“The Colorado electricity sector can more cost-effectively lead the State’s transition to a clean energy future when we can participate in a regional electricity market with coordinated transmission access and planning across the State,” said Bryan Hannegan, CEO of Holy Cross Energy. Patrick Mooney, CEO of IREA, added that “The key is to have fixed or zonal transmission tariffs across Colorado with all entities having equal access to a system developed through coordinated regional or statewide planning.”

The modeling used nationally recognized economic inputs as well as bespoke inputs from the recent Brattle report commissioned by Xcel Energy3. The study utilized the VCE® WIS:dom®-P optimization software to evolve the Western US along with SPP from 2020 through 2040. It combines production cost and capacity expansion to ensure power is supplied everywhere for every 5-minute interval without fail.

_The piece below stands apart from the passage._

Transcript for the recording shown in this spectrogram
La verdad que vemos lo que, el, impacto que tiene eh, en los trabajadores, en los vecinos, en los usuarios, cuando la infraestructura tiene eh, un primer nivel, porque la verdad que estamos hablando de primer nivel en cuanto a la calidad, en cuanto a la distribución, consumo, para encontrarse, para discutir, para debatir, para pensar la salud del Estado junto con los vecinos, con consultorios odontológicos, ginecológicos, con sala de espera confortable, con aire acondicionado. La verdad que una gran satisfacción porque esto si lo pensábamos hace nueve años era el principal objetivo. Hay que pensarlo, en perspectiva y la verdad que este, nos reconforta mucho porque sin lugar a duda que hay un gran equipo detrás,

According to Dr Christopher Clack, CEO of VCE®, “The study strongly suggests that Colorado can be a key participant in Energy Imbalance Markets, but the benefits are amplified for all regions if the state acts in a unified manner. Furthermore, there are clear steps that the state can take on its own that will benefit all Coloradans without risking reliable, clean and affordable electricity across the state. These benefits will sharply increase if the Energy Imbalance Market advance into full Regional Transmission Organization.”

The study shows that over 1,000 MW of low-cost, clean, renewable wind and solar could be left undeveloped if Colorado continues along its current path. Moreover, local distributed solar PV and storage combine to unlock more flexibility when transmission access is improved.

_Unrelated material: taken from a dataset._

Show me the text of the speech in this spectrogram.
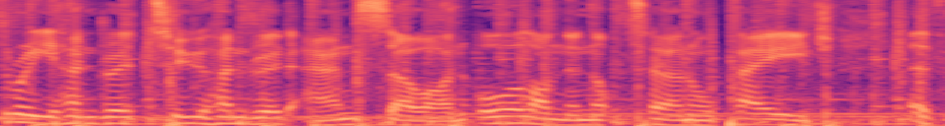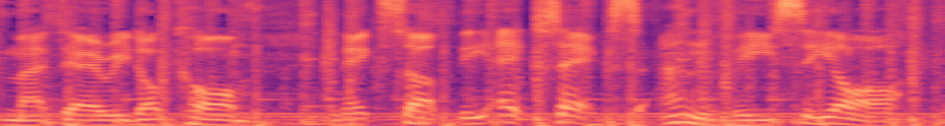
300, 200, and so on, all on the nocturnal page of mattdarey.com. Next up, the XX and VCR.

“The path forward to reducing GHG emissions, lowering electricity costs and increasing jobs across Colorado now has clear steps. Using this study as a guide, Colorado can improve transmission access and tariffs within its borders before all electricity companies join the same Energy Imbalance Market,” said Hannegan. “The final step would be a fully developed Regional Transmission Organization across the West.”

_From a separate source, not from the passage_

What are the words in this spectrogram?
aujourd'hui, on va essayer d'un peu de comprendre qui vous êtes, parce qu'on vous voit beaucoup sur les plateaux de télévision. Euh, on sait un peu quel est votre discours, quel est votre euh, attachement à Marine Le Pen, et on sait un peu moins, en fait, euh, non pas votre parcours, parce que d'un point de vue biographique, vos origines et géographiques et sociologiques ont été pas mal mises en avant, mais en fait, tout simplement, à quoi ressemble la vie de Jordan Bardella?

About Holy Cross Energy: Founded in 1939, Holy Cross Energy is a not-for-profit rural electric cooperative that provides safe, reliable, affordable and sustainable energy and services that improve the quality of life for more than 43,000 members and their communities in Western Colorado. Committed to leading the responsible transition to a clean energy future, HCE was named the 2020 Electric Cooperative of the Year by the Smart Electric Power Alliance for their work in clean energy. For more information on HCE, please visit

About Intermountain Rural Electric Association: Intermountain Rural Electric Association’s 5,000-square-mile service territory includes portions of 11 counties to the east, west and south of Denver. With more than 160,000 customers, IREA is the largest electric distribution cooperative in Colorado and one of the largest in the United States. As a customer-owned cooperative, IREA operates on a nonprofit basis; earnings exceeding expenses are invested in the facilities used to provide electric service and are booked as member equity. For more information on IREA, please visit

About Vibrant Clean Energy: A nationally recognized energy grid modeling firm based in Boulder, Colorado. VCE® creates computer optimization software to study pathways for energy systems futures. It also performs studies using WIS:dom® to provide expertise in new arenas of electrification, decarbonization and variable resources. The mission of VCE® is to help facilitate universal, sustainable, and cheap energy for everyone. For more information on Vibrant Clean Energy, please visit

This press release can be downloaded:

The study report can be downloaded:

The accompanying presentation can be downloaded:

The WIS:dom®-P model output spreadsheets can be downloaded:


3 From docket 19M-0495E:


Sarah McKee (DOO Vibrant Clean Energy LLC)

Release Summary

Colorado can save money, grow rural jobs, and reduce GHG emissions with better transmission coordination.


Sarah McKee (DOO Vibrant Clean Energy LLC)